**WHAT THE TASK ASKS:**
Would you repeat every entry below word for word but drop the images?

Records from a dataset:
***

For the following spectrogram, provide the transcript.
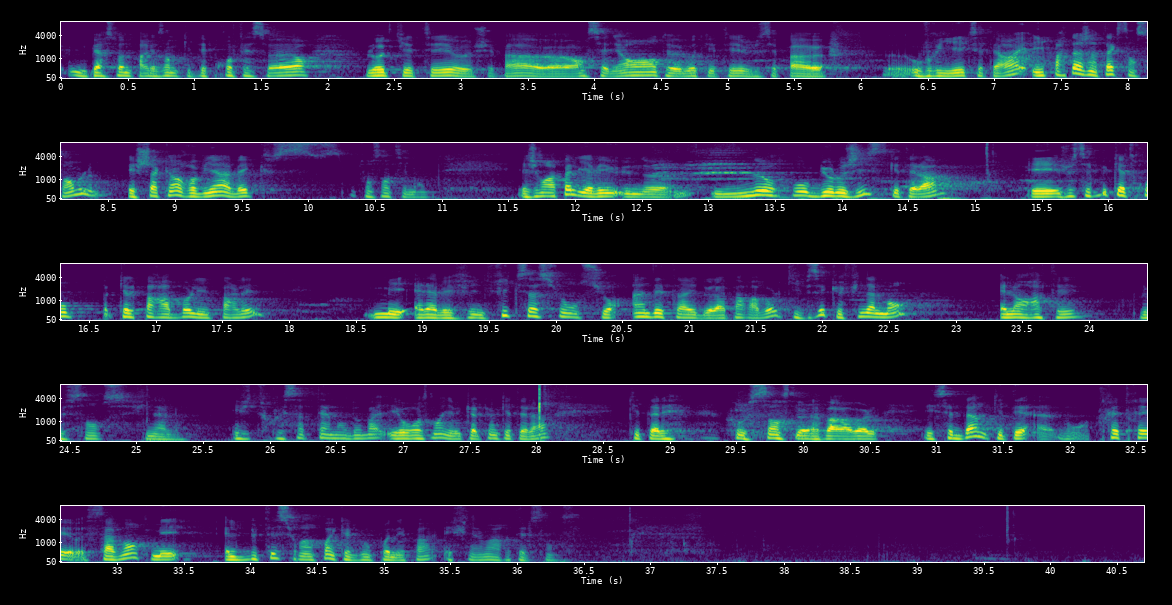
une personne, par exemple, qui était professeur, l'autre qui était, je ne sais pas, enseignante, l'autre qui était, je sais pas, ouvrier, etc. Et ils partagent un texte ensemble et chacun revient avec son sentiment. Et je me rappelle, il y avait une, neurobiologiste qui était là, et je ne sais plus quelle parabole il parlait, mais elle avait fait une fixation sur un détail de la parabole qui faisait que finalement, elle en ratait le sens final. Et j'ai trouvé ça tellement dommage. Et heureusement, il y avait quelqu'un qui était là, qui est allé au sens de la parabole. Et cette dame qui était euh, très très euh, savante, mais elle butait sur un point qu'elle ne comprenait pas, et finalement, elle ratait le sens.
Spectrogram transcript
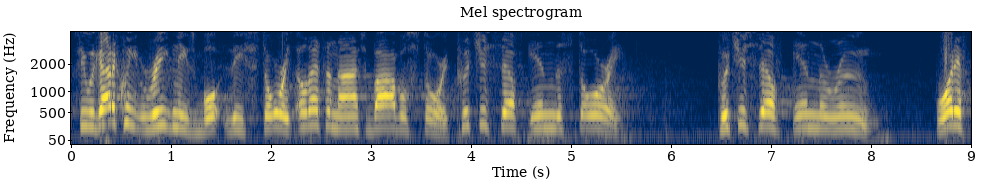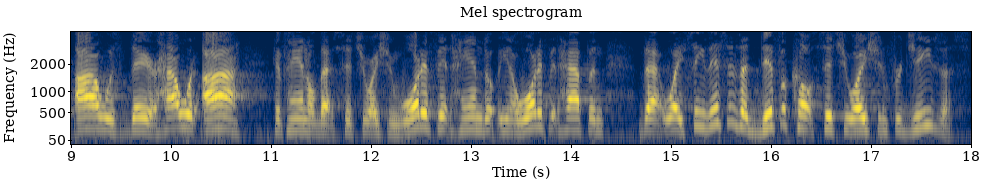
See, we gotta quit reading these, these stories. Oh, that's a nice Bible story. Put yourself in the story. Put yourself in the room. What if I was there? How would I have handled that situation? What if it handled, you know, what if it happened that way? See, this is a difficult situation for Jesus.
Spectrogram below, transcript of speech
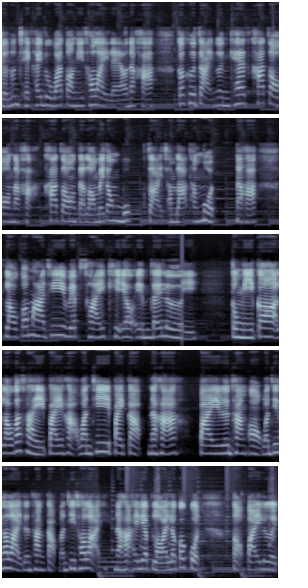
เดี๋ยวนุ่นเช็คให้ดูว่าตอนนี้เท่าไหร่แล้วนะคะ ก็คือจ่ายเงินแค่ค่าจองนะคะ ค่าจองแต่เราไม่ต้องบุ๊กจ่ายชำระทั้งหมดนะคะ เราก็มาที่เว็บไซต์ KLM ได้เลย ตรงนี้ก็เราก็ใส่ไปค่ะ วันที่ไปกลับนะคะ ไปเดินทางออกวันที่เท่าไหร่ เดินทางกลับวันที่เท่าไหร่นะคะ ให้เรียบร้อยแล้วก็กดต่อไปเลย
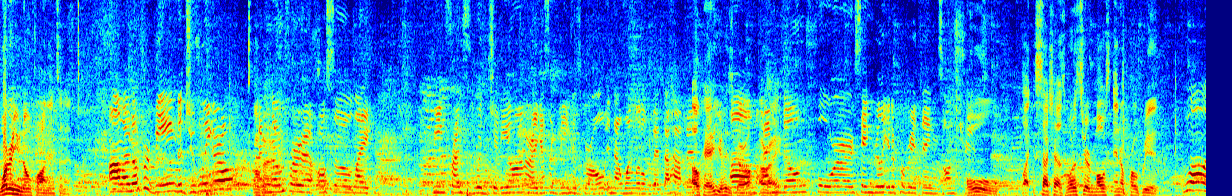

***

**RESULT OF THE TASK:**
For the following spectrogram, provide the transcript.
une personne, par exemple, qui était professeur, l'autre qui était, je ne sais pas, enseignante, l'autre qui était, je sais pas, ouvrier, etc. Et ils partagent un texte ensemble et chacun revient avec son sentiment. Et je me rappelle, il y avait une, neurobiologiste qui était là, et je ne sais plus quelle parabole il parlait, mais elle avait fait une fixation sur un détail de la parabole qui faisait que finalement, elle en ratait le sens final. Et j'ai trouvé ça tellement dommage. Et heureusement, il y avait quelqu'un qui était là, qui est allé au sens de la parabole. Et cette dame qui était euh, très très euh, savante, mais elle butait sur un point qu'elle ne comprenait pas, et finalement, elle ratait le sens.
Spectrogram transcript
See, we gotta quit reading these, these stories. Oh, that's a nice Bible story. Put yourself in the story. Put yourself in the room. What if I was there? How would I have handled that situation? What if it handled, you know, what if it happened that way? See, this is a difficult situation for Jesus.
Spectrogram below, transcript of speech
เดี๋ยวนุ่นเช็คให้ดูว่าตอนนี้เท่าไหร่แล้วนะคะ ก็คือจ่ายเงินแค่ค่าจองนะคะ ค่าจองแต่เราไม่ต้องบุ๊กจ่ายชำระทั้งหมดนะคะ เราก็มาที่เว็บไซต์ KLM ได้เลย ตรงนี้ก็เราก็ใส่ไปค่ะ วันที่ไปกลับนะคะ ไปเดินทางออกวันที่เท่าไหร่ เดินทางกลับวันที่เท่าไหร่นะคะ ให้เรียบร้อยแล้วก็กดต่อไปเลย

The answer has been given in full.